awk  '($1=="ATOM") {if ($5!=s) {print $4; s=$5}}'  pdb6lyz.pdb >!  6lyz.seq
cat  6lyz.seq

6.3.  alias examples.

alias                              # See what aliases you have.
alias  h  history                  # Aliases save typing !
ls  -l
alias  ll  ls  -l                  # You may have this already.
alias  lh  'ls  -Alt  \!* | head'
lh                                 # Lists 10 most recent files.
lh  *.pdb

alias  run  '(time  tcsh  \!^:r.csh) >&\!  \!^:r.log&'
# Now make a script with emacs, e.g. "job.csh" and type "run job".

6.4.  cat & mv examples.

cat  >!  file1.c
This is file1.c
Ctrl-d  # This means hold down the "Ctrl" or "Control" key and
        # then press the "d" key.
cat  >!  file2.c
This is file2.c

# In VMS & DOS the following is OK: ren  *.c  *.cpp

alias  mv     # mv may be aliased to "mv  -i".
unalias  mv   # Remove "-i" safety check.

cat  file1.c
cat  file2.c
mv  file?.c  file?.C  # Note Unix distinguishes lower and upper case!
cat  file1.C  # What happened to your .c files?  Explain why!
cat  file2.C

6.5.  foreach example.

# First, re-create file1.c and file2.c as before.

rm  file?.C            # Delete the old output files.
foreach  x  (file?.c)
mv  $x  $x:r.C
end                # Should be OK now!

6.6.  Piping and backquoting examples.

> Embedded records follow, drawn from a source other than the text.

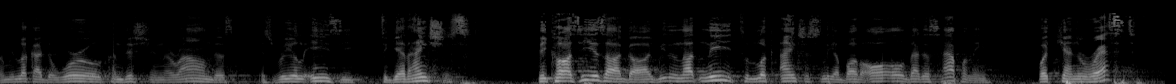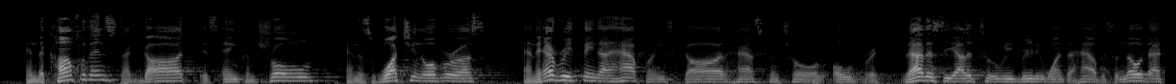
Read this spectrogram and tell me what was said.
When we look at the world condition around us, it's real easy to get anxious. Because He is our God, we do not need to look anxiously about all that is happening, but can rest in the confidence that God is in control and is watching over us and everything that happens, God has control over it. That is the attitude we really want to have is to know that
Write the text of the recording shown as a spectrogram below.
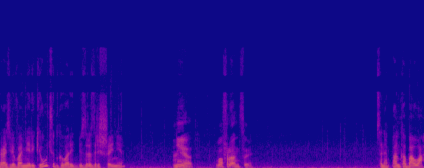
Разве в Америке учат говорить без разрешения? Нет, во Франции. Санапанка Бауа.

setenv  Q  /public/pdb/current/ps  # Saves typing!
grep  -h  PROTEINASE $Q/*
ll  $Q | head  -6      # First 5 files in alphanumeric order.
ll  -t  $Q | head  -6  # First 5 files in time-reversed order.
ll  -t  $Q | tail  -5  # Last 5 files in time-reversed order.
grep  -h  PROTEINASE  `ls  $Q/* | head  -5`      # Note ` not ' !
grep  -h  PROTEINASE  `ls  -t  $Q/* | head  -5`
grep  -h  PROTEINASE  `ls  -t  $Q/* | tail  -5`
# What's the purpose of the "-h" flag on the grep command,
# and why is it necessary to specify "$Q/*" ?

6.7.  grep & find examples.

ls  $P    # Works.
ls  $P/*  # Fails!

grep  ASPARTIC  $P/*.pdb        # Fails!
set echo
grep  ASPARTIC  $P/pdb1pp?.pdb  # Now you see expanded command.
unset echo

find  $P  -name  \*.pdb  -exec  grep  ASPARTIC  {}  \;
# This is too slow!  So just select a few files:
find  $P  -name  pdb1pp\?.pdb  -exec  grep  ASPARTIC  {}  \;

# No filenames are printed:
# Insert  -print  before  -exec  above (use line recall!).
# Now you get all filenames!

find  $P  -name  pdb1pp\?.pdb  -print | xargs  grep  ASPARTIC
# The right way to do it!

6.8.  diff examples.

# Create file1 containing:  ab
# Create file2 containing:  a b
# Create file3 containing:  a  b

diff       file1  file2
diff  -ws  file1  file2
diff  -bs  file1  file2
diff       file2  file3
diff  -bs  file2  file3

6.9.  bg/fg examples.

stty  -tostop  # Allows output from background job.
set  notify    # Allows notification of background job status.
sleep  120; echo  wakey wakey&
# etc.

© IJT 06-Oct-1999